**Work to be completed**
Nothing but a verbatim copy of the data, minus the images, should be returned.

/---

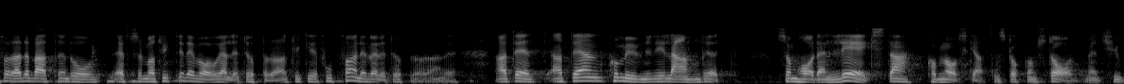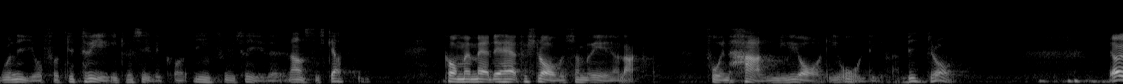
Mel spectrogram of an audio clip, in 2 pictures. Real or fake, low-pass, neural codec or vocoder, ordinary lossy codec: fake; 5.4 kHz; autoencoder, 48 kHz, 32 numbers a frame, DAC-VAE, trained on Japanese speech; none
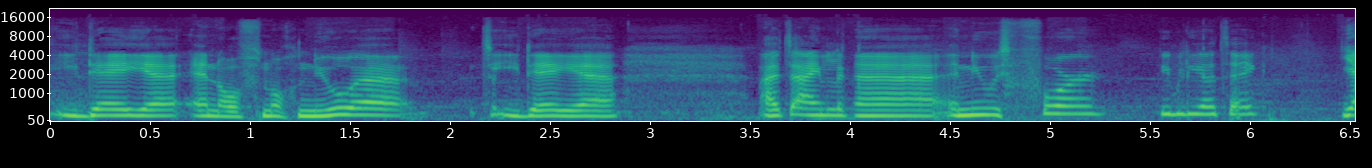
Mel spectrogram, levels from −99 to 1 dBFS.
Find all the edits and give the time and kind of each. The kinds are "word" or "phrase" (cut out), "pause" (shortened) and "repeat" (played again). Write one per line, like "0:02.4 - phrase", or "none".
0:02.2 - word
0:04.0 - word
0:04.8 - phrase

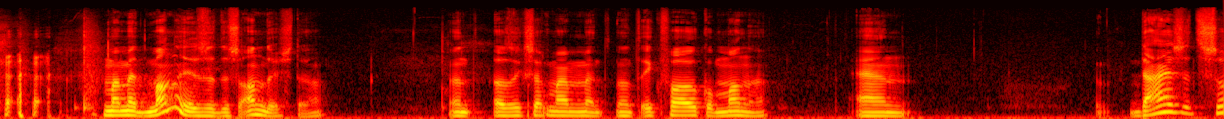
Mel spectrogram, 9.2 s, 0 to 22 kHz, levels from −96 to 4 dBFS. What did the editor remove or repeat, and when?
none

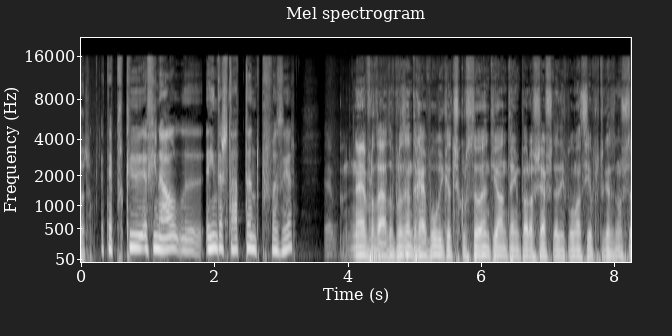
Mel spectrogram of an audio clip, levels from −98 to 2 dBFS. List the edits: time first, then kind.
none

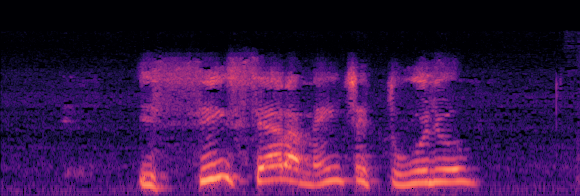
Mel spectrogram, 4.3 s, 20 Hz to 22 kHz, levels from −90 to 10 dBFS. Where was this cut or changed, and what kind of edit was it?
0:02.7 - word

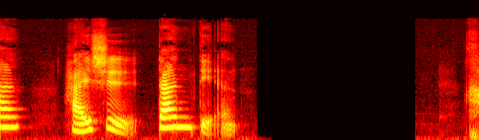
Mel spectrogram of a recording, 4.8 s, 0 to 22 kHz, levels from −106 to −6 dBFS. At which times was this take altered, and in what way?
none

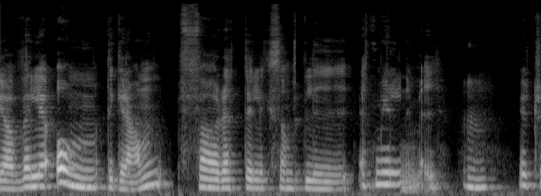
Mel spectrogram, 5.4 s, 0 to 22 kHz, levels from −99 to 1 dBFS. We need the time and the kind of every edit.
0:01.1 - word
0:01.7 - pause
0:03.0 - word
0:03.5 - pause
0:04.0 - word

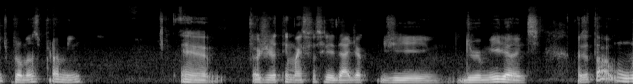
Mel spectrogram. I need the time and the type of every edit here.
none

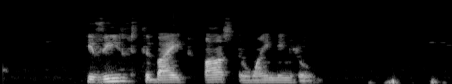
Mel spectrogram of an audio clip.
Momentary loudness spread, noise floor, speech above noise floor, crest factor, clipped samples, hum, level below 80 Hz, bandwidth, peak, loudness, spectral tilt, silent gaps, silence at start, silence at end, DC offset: 16 LU; -68 dBFS; 48 dB; 22 dB; under 0.1%; none; -50 dBFS; 9.2 kHz; -2 dBFS; -21 LUFS; -7 dB/octave; none; 0.85 s; 0.15 s; under 0.1%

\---

**Your solution**
Mel spectrogram of an audio clip, in 2 pictures. Real or fake, low-pass, neural codec or vocoder, ordinary lossy codec: fake; 5.4 kHz; autoencoder, 48 kHz, 32 numbers a frame, DAC-VAE, trained on Japanese speech; none
Mel spectrogram, levels from −99 to 1 dBFS.
Find all the edits and give the time and kind of each. The kinds are "word" or "phrase" (cut out), "pause" (shortened) and "repeat" (played again). Write one per line, like "0:02.4 - phrase", or "none".
0:02.2 - word
0:04.0 - word
0:04.8 - phrase

Mel spectrogram, 9.2 s, 0 to 22 kHz, levels from −96 to 4 dBFS. What did the editor remove or repeat, and when?
none

Mel spectrogram of an audio clip, levels from −98 to 2 dBFS. List the edits: time first, then kind.
none

Mel spectrogram, 4.3 s, 20 Hz to 22 kHz, levels from −90 to 10 dBFS. Where was this cut or changed, and what kind of edit was it?
0:02.7 - word

Mel spectrogram of a recording, 4.8 s, 0 to 22 kHz, levels from −106 to −6 dBFS. At which times was this take altered, and in what way?
none

Mel spectrogram, 5.4 s, 0 to 22 kHz, levels from −99 to 1 dBFS. We need the time and the kind of every edit.
0:01.1 - word
0:01.7 - pause
0:03.0 - word
0:03.5 - pause
0:04.0 - word

Mel spectrogram. I need the time and the type of every edit here.
none

Mel spectrogram of an audio clip.
Momentary loudness spread, noise floor, speech above noise floor, crest factor, clipped samples, hum, level below 80 Hz, bandwidth, peak, loudness, spectral tilt, silent gaps, silence at start, silence at end, DC offset: 16 LU; -68 dBFS; 48 dB; 22 dB; under 0.1%; none; -50 dBFS; 9.2 kHz; -2 dBFS; -21 LUFS; -7 dB/octave; none; 0.85 s; 0.15 s; under 0.1%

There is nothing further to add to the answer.